What also works in favour of construction is the fact that the jobs generated in the sector cater to India’s comparative advantage, which is the abundance of low-skilled labour. In fact, only 14.4 per cent of employees in the construction sector have secondary education. As the Economic Survey of 2015-2016 points out: “Aggregate services employment grew faster than that in registered manufacturing and a number of service subsectors—transport, real estate and construction—registered substantially faster employment growth.”
This is not surprising given that the jobs in the construction sector cater to those with low-skills. In fact, it can continue to be a major creator of jobs in the days to come. A recent KPMG report titled Urban Indian Real Estate—Promising Opportunities expects the construction sector to be the largest employer in India by 2030. KPMG expects the sector to employ more than 7.5 crore Indians by then. The expectation is that at a size of one trillion dollars, the Indian construction sector will be the third largest in the world by 2030.

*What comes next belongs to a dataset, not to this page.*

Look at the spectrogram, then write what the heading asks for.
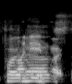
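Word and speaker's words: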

Like all reports put out by consultancies, this one also sounds good in theory. Nevertheless, many other things need to happen for India’s construction boom to take-off. Let me try and list a few here:
a) The mess that prevails in the area of land acquisition needs to be sorted out. Any construction happens only when there is some land. The Modi government (including the prime minister Narendra Modi) took a serious shot at this last year, but turned out to be unsuccessful. I don’t see the government spending more political capital on this any time soon.
b) One major factor that hinders the acquisition of land in this country is the lack of title records. This is something that needs to be addressed, if easier land acquisition, where the government role is limited, has to become the order of the day. The Rajasthan government has made a start on this front. Other states need to follow.
c) For any infrastructure boom to take off, banks should be in a position to lend. The government owned public sector banks are currently in a mess. The last thing they would want to do is to lend to infrastructure companies and infrastructure projects The gestation period for infrastructure projects is very long and there are many things that can go wrong in between.
d) To reduce the dependence of the infrastructure sector on banks for borrowing, India needs a well-functioning corporate bond market. (This is something that people have been writing about for the last 25 years). A well-functioning corporate bond market has the wherewithal to finance long-gestation infrastructure projects.
e) What does not help is the fact that the infrastructure sector in India is full of crony capitalists. And that stems from the fact that given the way the system functions, only a crony capitalist can perhaps manage it. This is like a chicken and egg story. Also, these crony capitalists in the past have had the habit of siphoning off the money lent to them by banks for infrastructure projects.
f) The construction sector can really take-off once the real estate sector takes off. The real estate sector has forward and backward linkages with 250 ancillary industries. This basically means that when the real estate sector does well, many other sectors, right from steel and cement, to furnishings to paints etc., do well. The multiplier effect is huge.
The real estate sector has now been in the doldrums for more than five years. The simple reason for this lies in the fact that most Indian real estate has been unaffordable for a while now. For this anomaly to be corrected the nexus between politicians and builders needs to end. The system of electoral financing needs to evolve and move away from the way it currently is. And this is easier said than done.
 NREGA FAQs
 A.Amirapu and A.Subramanian, Manufacturing or Services? An Indian Illustration of a Development Dilemma, Working Paper 409, Centre for Global Development, June 2015
 Urban India Real Estate – Promising Opportunities, KPMG, August 2016
The column originally appeared in Vivek Kaul’s Diary on August 24, 2016